BISMARCK, N.D. (AP) — North Dakota’s female prison population has reached capacity for the first time, leaving some inmates in the custody of county jails.

The women’s prison system reached its average daily capacity of 224 inmates in May. Now, state prisons are implementing a prioritization plan for admissions.

Under 2017 legislation, county inmates are transferred to state prisons based on the severity of crimes, medical needs and other factors. But last week, only six of 12 inmates intended for movement from county to state were admitted.

Steve Hall, director of transitional planning services for the state Department of Corrections and Rehabilitation, said the system is sticking to its budget and capacity.

“It would be nice not to be in this situation, nice to stay out of prioritization as long as we could, but we couldn’t do it any longer,” Hall said.

Counties are concerned about the cost burden this will put on them, noted Donnell Preskey, the spokeswoman for the North Dakota Association of Counties. She added that a prisoner’s medical expenses can sometimes cost the counties more than housing.

“We obviously agree that we don’t want to keep building correctional facilities, but there should be a mechanism in place for the state to reimburse counties for the state expense,” Preskey said.

When the state rejected three Burleigh County inmates, Sheriff Kelly Leben sent a bill to the Corrections Department last month for the expense of holding state prisoners as a symbol to show how much the county is paying.

“My concern is if one of these prisoners has a heart attack or a serious medical issue in our jail, that is our responsibility to pay for also,” Leben said.

There was no appropriation in the 2017 bill to compensate counties.

The women’s prison population started creeping up in January of 2018 and has risen steadily since.

As of Monday, the state’s male prison population was 1,542, of the 1,624 capacity.
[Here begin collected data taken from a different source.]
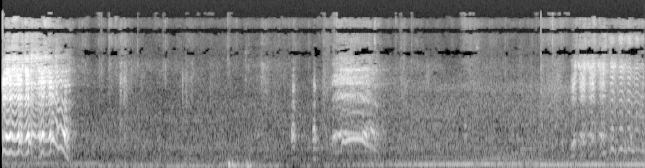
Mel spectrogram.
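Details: LaMancha goat, a mother, among farm animals gathered at a homestead's rear garage door hoping for feed; loud wavering harmonic bleats open, then two more drawn-out bleats follow, with chicken clucks and faint farmyard noise between.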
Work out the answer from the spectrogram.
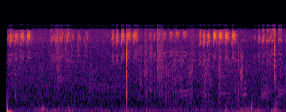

The same admission process would go into effect if the men’s population were to reach capacity, Corrections Department spokeswoman Michelle Linster said.